Inequality and the Path to a PhD
Andrew Van Dam at WP:
In 1970, just 1 in 5 U.S.-born PhD graduates in economics had a parent with a graduate degree. Now? Two-thirds of them do, according to a new analysis from the Peterson Institute for International Economics. The trends are similar for other fields (and for foreign-born students), but economics is off the charts.
This partly reflects population trends: Over that same period, the share of parents with graduate degrees and college-age children rose 10 percentage points, to 14 percent, our analysis of Census Bureau data shows. But compared with the typical American, a typical new economist is about five times more likely to have a parent with a graduate degree.
The new analysis comes from Anna Stansbury of the Massachusetts Institute of Technology and University of Michigan graduate student Robert Schultz, who got their hands on detailed data on U.S. PhD recipients going back more than 50 years. The data includes extensive information about almost half a million recipients in the 2010-to-2018 period alone.
It shows that the elite dominate even more among the top schools that produce about half of all future economics professors. Among the top 15 programs, 78 percent of new PhDs since 2010 had a parent with a graduate degree while just 6 percent are first-generation college students.
To an outsider, the long path to a professorship can seem frustratingly opaque, particularly in economics.

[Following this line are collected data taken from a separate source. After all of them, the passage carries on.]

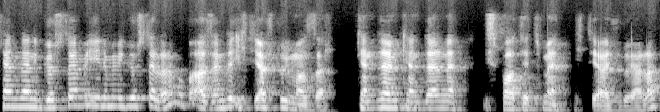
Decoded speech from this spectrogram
kendilerini gösterme eğilimi gösterirler ama bazen de ihtiyaç duymazlar. Kendilerini kendilerine ispat etme ihtiyacı duyarlar.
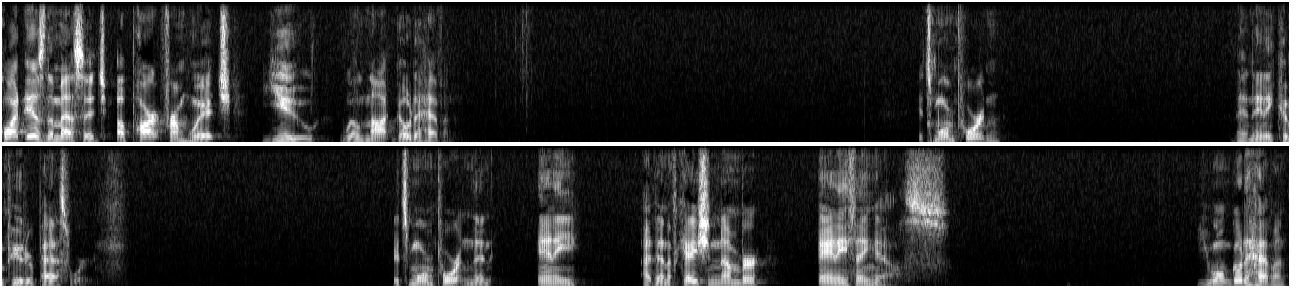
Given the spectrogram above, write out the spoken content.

PhD programs tend to require a hidden curriculum of classes in subjects such as mathematics that are not technically required for economics majors. If you discover economics late in your college career and don’t have expert guidance, it might already be too late to get on the PhD track. Similar hidden hurdles lurk in the job market and academic publishing.
University of Southern California economist Robert Metcalfe said the hidden curriculum is just the beginning. Elite social networks determine which economists get accepted at top schools and published in top journals, and it can be difficult for first-generation students such as himself to break in.
“I’m always on catch-up. That’s because I come from a background that didn’t know anything about academia,” said Metcalfe, who grew up in southern Wales in the United Kingdom, where his dad worked as a warehouse man at a brewery while his mom stayed home to raise four kids. “I got tenured before the age of 40, but I just feel like I’m always one step behind in the academy.”